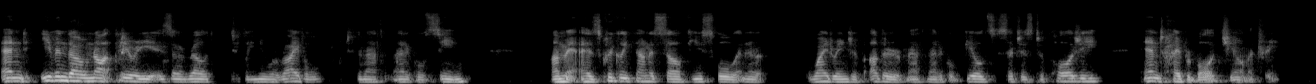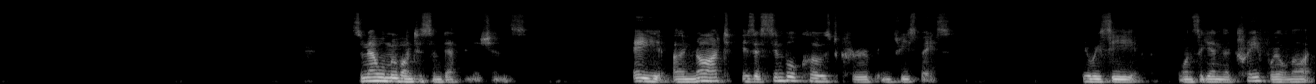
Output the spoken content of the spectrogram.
And even though knot theory is a relatively new arrival to the mathematical scene, um, it has quickly found itself useful in a wide range of other mathematical fields such as topology and hyperbolic geometry. So now we'll move on to some definitions. A, a knot is a simple closed curve in three space. Here we see, once again, the trefoil knot,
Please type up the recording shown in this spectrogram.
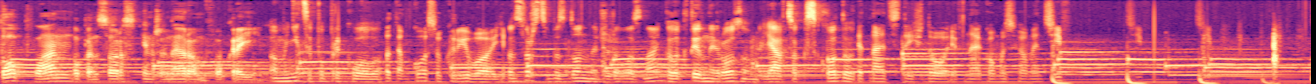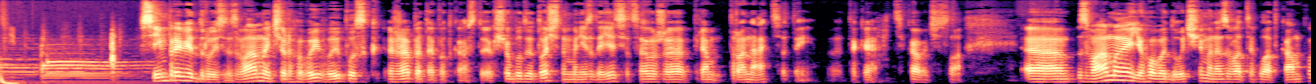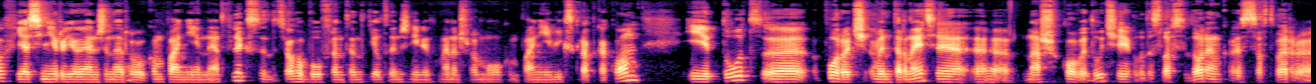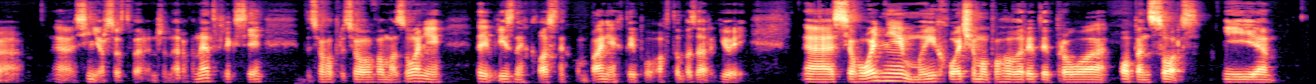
топ-1 open-source інженером в Україні. А мені це по приколу. Там косо криво Open-source – це бездонне джерело знань, колективний розум, ляцок з коду. 15 тисяч доларів на якомусь гаманці. Всім привіт, друзі! З вами черговий випуск ЖПТ подкасту. Якщо бути точним, мені здається, це вже прям 13-й. Таке цікаве число. Е, з вами його ведучий. Мене звати Влад Кампов. Я сінір ui інженер у компанії Netflix. До цього був фронтенд Guild Engineering менеджером у компанії Wix.com. І тут е, поруч в інтернеті е, наш ко-ведучий Владислав Сидоренко, software, senior software engineer в Netflix. До цього працював в Амазоні та й в різних класних компаніях, типу Автобазар.ua. Сьогодні ми хочемо поговорити про open source. І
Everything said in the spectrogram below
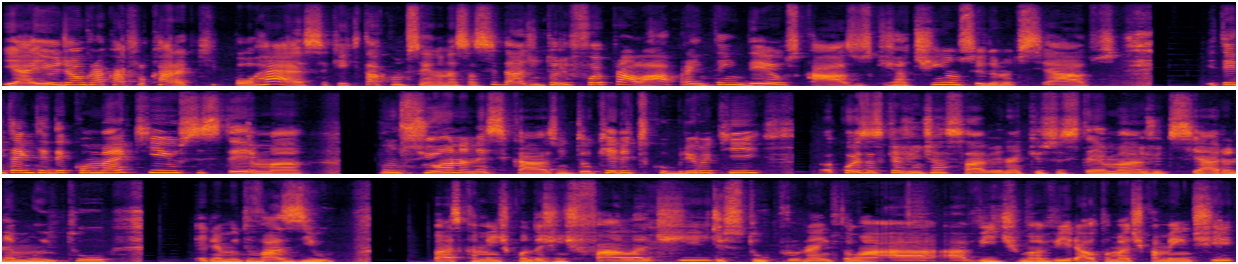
E aí o John Krakauer falou, cara, que porra é essa? O que, que tá acontecendo nessa cidade? Então ele foi para lá para entender os casos que já tinham sido noticiados e tentar entender como é que o sistema funciona nesse caso. Então, o que ele descobriu é que coisas que a gente já sabe, né? Que o sistema judiciário é muito ele é muito vazio. Basicamente, quando a gente fala de, de estupro, né? Então a, a, a, vítima vira automaticamente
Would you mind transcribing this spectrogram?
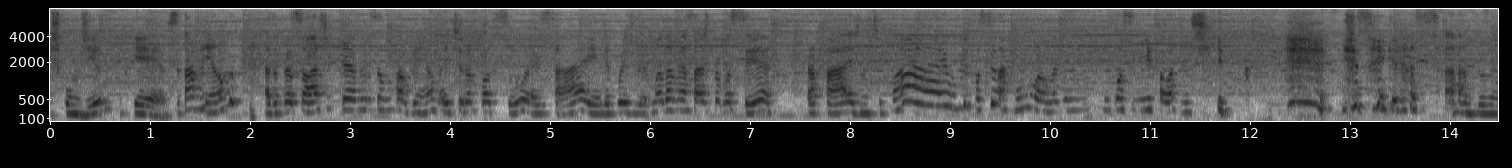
escondida, porque você tá vendo, mas a pessoa acha que você não tá vendo, aí tira a foto sua, aí sai, e depois manda mensagem pra você, pra página, tipo, ah, eu vi você na rua, mas eu não consegui falar contigo. Isso é engraçado, né?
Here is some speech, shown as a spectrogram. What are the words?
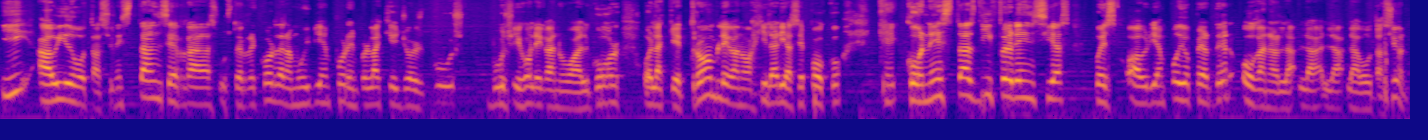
Y ha habido votaciones tan cerradas, usted recordará muy bien, por ejemplo, la que George Bush Bush hijo le ganó al Gore o la que Trump le ganó a Hillary hace poco, que con estas diferencias pues habrían podido perder o ganar la, la votación.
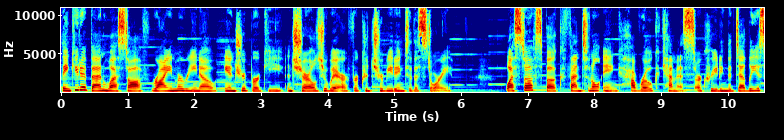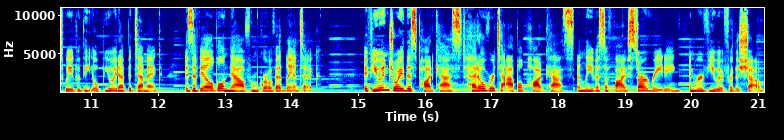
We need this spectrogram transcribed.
Thank you to Ben Westhoff, Ryan Marino, Andrew Berkey, and Cheryl Juaire for contributing to this story. Westhoff's book, Fentanyl Inc. How Rogue Chemists Are Creating the Deadliest Wave of the Opioid Epidemic, is available now from Grove Atlantic. If you enjoyed this podcast, head over to Apple Podcasts and leave us a five star rating and review it for the show.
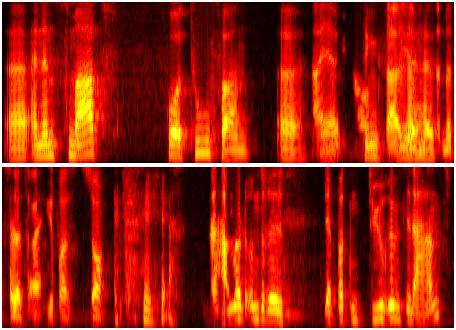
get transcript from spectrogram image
äh, einen Smart 4 fahren. Äh, ah ja, genau. Dings, da haben heißt. dann Leute reingepasst. So. ja. Da haben halt unsere depperten Dürrens in der Hand.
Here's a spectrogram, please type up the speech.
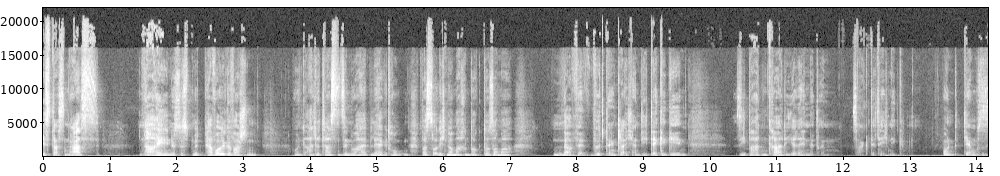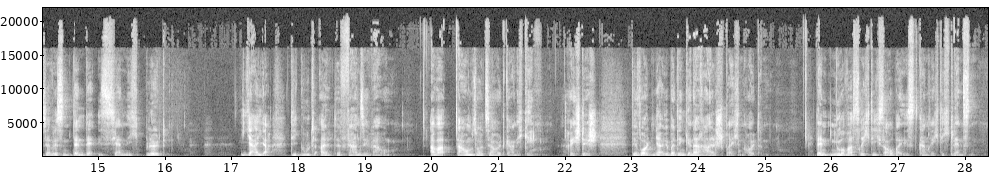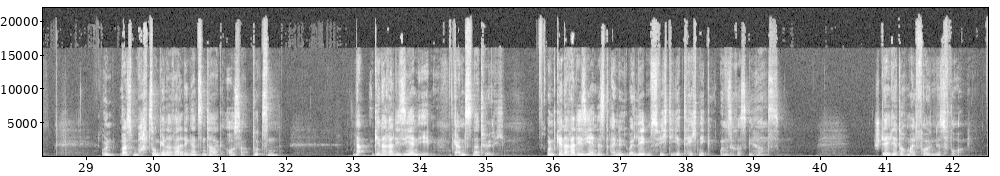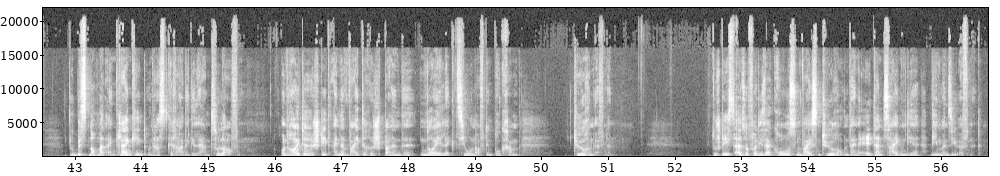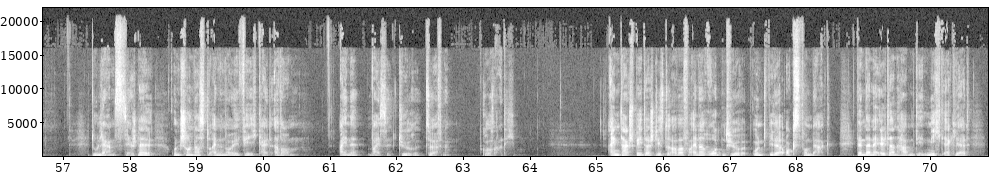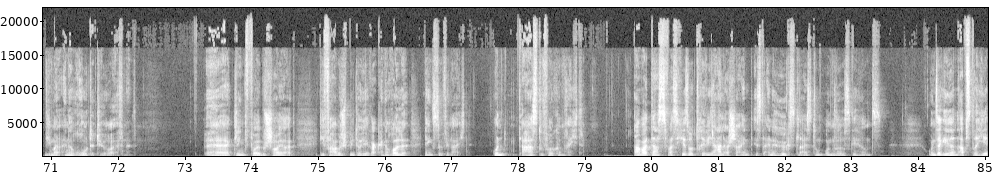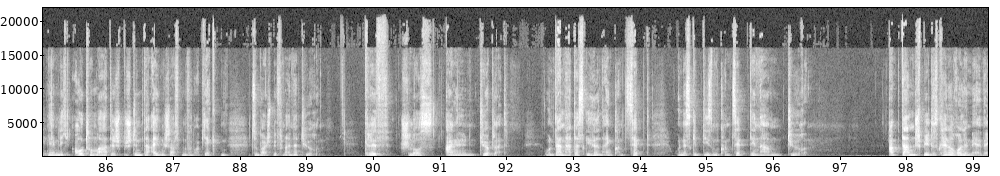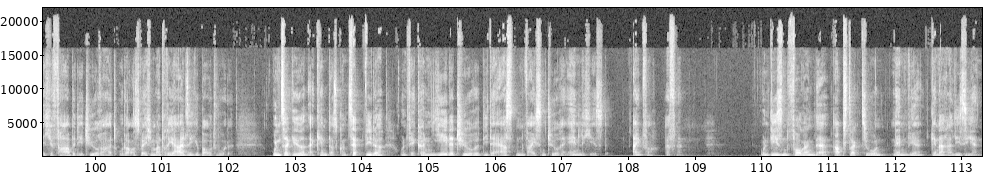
Ist das nass? Nein, es ist mit Perwoll gewaschen. Und alle Tassen sind nur halb leer getrunken. Was soll ich nur machen, Dr. Sommer? Na, wer wird denn gleich an die Decke gehen? Sie baden gerade Ihre Hände drin, sagte Technik. Und der muss es ja wissen, denn der ist ja nicht blöd. Ja, ja, die gute alte Fernsehwerbung. Aber darum soll es ja heute gar nicht gehen. Richtig. Wir wollten ja über den General sprechen heute. Denn nur was richtig sauber ist, kann richtig glänzen. Und was macht so ein General den ganzen Tag, außer putzen? Na, generalisieren eben, ganz natürlich. Und generalisieren ist eine überlebenswichtige Technik unseres Gehirns. Stell dir doch mal Folgendes vor. Du bist noch mal ein Kleinkind und hast gerade gelernt zu laufen. Und heute steht eine weitere spannende neue Lektion auf dem Programm. Türen öffnen. Du stehst also vor dieser großen weißen Türe und deine Eltern zeigen dir, wie man sie öffnet. Du lernst sehr schnell und schon hast du eine neue Fähigkeit erworben. Eine weiße Türe zu öffnen. Großartig. Einen Tag später stehst du aber vor einer roten Türe und wie der Ochs vom Berg. Denn deine Eltern haben dir nicht erklärt, wie man eine rote Türe öffnet. Äh, klingt voll bescheuert. Die Farbe spielt doch hier gar keine Rolle, denkst du vielleicht. Und da hast du vollkommen recht. Aber das, was hier so trivial erscheint, ist eine Höchstleistung unseres Gehirns. Unser Gehirn abstrahiert nämlich automatisch bestimmte Eigenschaften von Objekten, zum Beispiel von einer Türe. Griff, Schloss, Angeln, Türblatt. Und dann hat das Gehirn ein Konzept und es gibt diesem Konzept den Namen Türe. Ab dann spielt es keine Rolle mehr, welche Farbe die Türe hat oder aus welchem Material sie gebaut wurde. Unser Gehirn erkennt das Konzept wieder und wir können jede Türe, die der ersten weißen Türe ähnlich ist, einfach öffnen. Und diesen Vorgang der Abstraktion nennen wir Generalisieren.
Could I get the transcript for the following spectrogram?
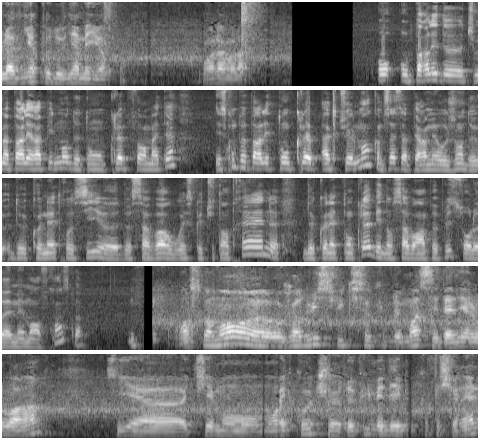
l'avenir peut devenir meilleur. Voilà, voilà. On, parlait de, tu m'as parlé rapidement de ton club formateur. Est-ce qu'on peut parler de ton club actuellement? Comme ça, ça permet aux gens de, connaître aussi, euh, de savoir où est-ce que tu t'entraînes, de connaître ton club et d'en savoir un peu plus sur le MMA en France, quoi. En ce moment, euh, aujourd'hui, celui qui s'occupe de moi, c'est Daniel Loirin, qui est, euh, qui est mon, mon, head coach depuis mes débuts professionnels.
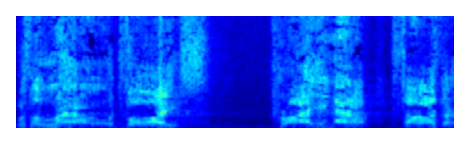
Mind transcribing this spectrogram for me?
with a loud voice crying out, Father,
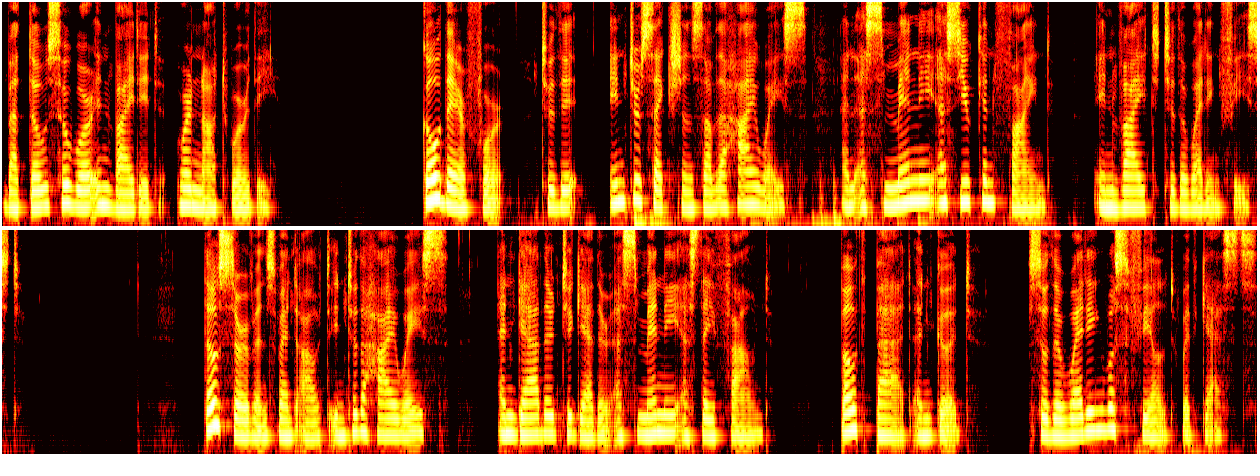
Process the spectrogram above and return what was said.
but those who were invited were not worthy. Go therefore to the intersections of the highways, and as many as you can find, invite to the wedding feast. Those servants went out into the highways and gathered together as many as they found, both bad and good. So the wedding was filled with guests.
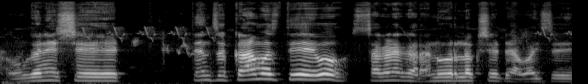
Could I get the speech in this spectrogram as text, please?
अहो गणेश शेठ त्यांचं कामच ते हो. सगळ्या घरांवर लक्ष ठेवायचे.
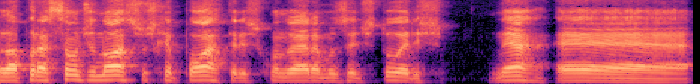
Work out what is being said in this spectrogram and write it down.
pela apuração de nossos repórteres quando éramos editores, né? É...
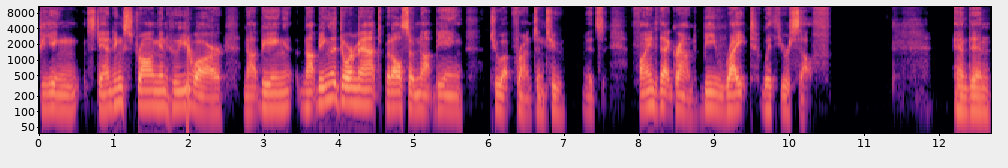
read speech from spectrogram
being standing strong in who you are, not being not being the doormat, but also not being too upfront and too it's find that ground, be right with yourself. And then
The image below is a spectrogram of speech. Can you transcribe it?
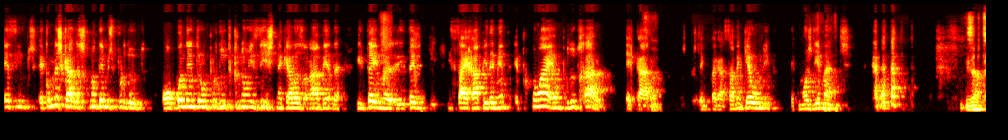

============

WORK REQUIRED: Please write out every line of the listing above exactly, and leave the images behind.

FINAL ANSWER:
Output the spoken content of the spectrogram.
And even though knot theory is a relatively new arrival to the mathematical scene, um, it has quickly found itself useful in a wide range of other mathematical fields such as topology and hyperbolic geometry. So now we'll move on to some definitions. A, a knot is a simple closed curve in three space. Here we see, once again, the trefoil knot,
Please type up the recording shown in this spectrogram.
топ-1 open-source інженером в Україні. А мені це по приколу. Там косо криво Open-source – це бездонне джерело знань, колективний розум, ляцок з коду. 15 тисяч доларів на якомусь гаманці. Всім привіт, друзі! З вами черговий випуск ЖПТ подкасту. Якщо бути точним, мені здається, це вже прям 13-й. Таке цікаве число. Е, з вами його ведучий. Мене звати Влад Кампов. Я сінір ui інженер у компанії Netflix. До цього був фронтенд Guild Engineering менеджером у компанії Wix.com. І тут е, поруч в інтернеті е, наш ко-ведучий Владислав Сидоренко, software, senior software engineer в Netflix. До цього працював в Амазоні та й в різних класних компаніях, типу Автобазар.ua. Сьогодні ми хочемо поговорити про open source. І
Everything said in the spectrogram below
E aí o John Krakauer falou, cara, que porra é essa? O que, que tá acontecendo nessa cidade? Então ele foi para lá para entender os casos que já tinham sido noticiados e tentar entender como é que o sistema funciona nesse caso. Então, o que ele descobriu é que coisas que a gente já sabe, né? Que o sistema judiciário é muito ele é muito vazio. Basicamente, quando a gente fala de, de estupro, né? Então a, a, a, vítima vira automaticamente
Would you mind transcribing this spectrogram?
escondida, porque você tá vendo, mas a pessoa acha que você não tá vendo, aí tira a foto sua, aí sai, e depois manda mensagem pra você, pra página, tipo, ah, eu vi você na rua, mas eu não consegui falar contigo. Isso é engraçado, né?
Here is some speech, shown as a spectrogram. What are the words?
Y ha habido votaciones tan cerradas, usted recordará muy bien, por ejemplo, la que George Bush Bush hijo le ganó al Gore o la que Trump le ganó a Hillary hace poco, que con estas diferencias pues habrían podido perder o ganar la, la votación.
We need this spectrogram transcribed.
Thank you to Ben Westhoff, Ryan Marino, Andrew Berkey, and Cheryl Juaire for contributing to this story. Westhoff's book, Fentanyl Inc. How Rogue Chemists Are Creating the Deadliest Wave of the Opioid Epidemic, is available now from Grove Atlantic. If you enjoyed this podcast, head over to Apple Podcasts and leave us a five star rating and review it for the show.
get transcript from spectrogram image
äh, einen Smart 4 fahren. Äh, ah ja, genau. Dings, da haben heißt. dann Leute reingepasst. So. ja. Da haben halt unsere depperten Dürrens in der Hand.
Here's a spectrogram, please type up the speech.
Ist das nass? Nein, es ist mit Perwoll gewaschen. Und alle Tassen sind nur halb leer getrunken. Was soll ich nur machen, Dr. Sommer? Na, wer wird denn gleich an die Decke gehen? Sie baden gerade Ihre Hände drin, sagte Technik. Und der muss es ja wissen, denn der ist ja nicht blöd. Ja, ja, die gute alte Fernsehwerbung. Aber darum soll es ja heute gar nicht gehen. Richtig. Wir wollten ja über den General sprechen heute. Denn nur was richtig sauber ist, kann richtig glänzen. Und was macht so ein General den ganzen Tag, außer putzen? Na, generalisieren eben, ganz natürlich. Und generalisieren ist eine überlebenswichtige Technik unseres Gehirns. Stell dir doch mal Folgendes vor. Du bist noch mal ein Kleinkind und hast gerade gelernt zu laufen. Und heute steht eine weitere spannende neue Lektion auf dem Programm. Türen öffnen. Du stehst also vor dieser großen weißen Türe und deine Eltern zeigen dir, wie man sie öffnet. Du lernst sehr schnell und schon hast du eine neue Fähigkeit erworben. Eine weiße Türe zu öffnen. Großartig. Einen Tag später stehst du aber vor einer roten Türe und wie der Ochs vom Berg. Denn deine Eltern haben dir nicht erklärt, wie man eine rote Türe öffnet. Äh, klingt voll bescheuert. Die Farbe spielt doch hier gar keine Rolle, denkst du vielleicht. Und da hast du vollkommen recht. Aber das, was hier so trivial erscheint, ist eine Höchstleistung unseres Gehirns. Unser Gehirn abstrahiert nämlich automatisch bestimmte Eigenschaften von Objekten, zum Beispiel von einer Türe. Griff, Schloss, Angeln, Türblatt. Und dann hat das Gehirn ein Konzept und es gibt diesem Konzept den Namen Türe. Ab dann spielt es keine Rolle mehr, welche Farbe die Türe hat oder aus welchem Material sie gebaut wurde. Unser Gehirn erkennt das Konzept wieder und wir können jede Türe, die der ersten weißen Türe ähnlich ist, einfach öffnen. Und diesen Vorgang der Abstraktion nennen wir Generalisieren.
Could I get the transcript for the following spectrogram?
l'avenir peut devenir meilleur. Voilà, voilà. On, parlait de, tu m'as parlé rapidement de ton club formateur. Est-ce qu'on peut parler de ton club actuellement? Comme ça, ça permet aux gens de, connaître aussi, euh, de savoir où est-ce que tu t'entraînes, de connaître ton club et d'en savoir un peu plus sur le MMA en France, quoi. En ce moment, euh, aujourd'hui, celui qui s'occupe de moi, c'est Daniel Loirin, qui est, euh, qui est mon, mon, head coach depuis mes débuts professionnels.
Mind transcribing this spectrogram for me?
with a loud voice crying out, Father,
Process the spectrogram above and return what was said.
but those who were invited were not worthy. Go therefore to the intersections of the highways, and as many as you can find, invite to the wedding feast. Those servants went out into the highways and gathered together as many as they found, both bad and good. So the wedding was filled with guests.
Could I get the speech in this spectrogram as text, please?
अहो गणेश शेठ त्यांचं कामच ते हो. सगळ्या घरांवर लक्ष ठेवायचे.
Work out what is being said in this spectrogram and write it down.
pela apuração de nossos repórteres quando éramos editores, né? É...
read speech from spectrogram
being standing strong in who you are, not being not being the doormat, but also not being too upfront and too it's find that ground, be right with yourself. And then
The image below is a spectrogram of speech. Can you transcribe it?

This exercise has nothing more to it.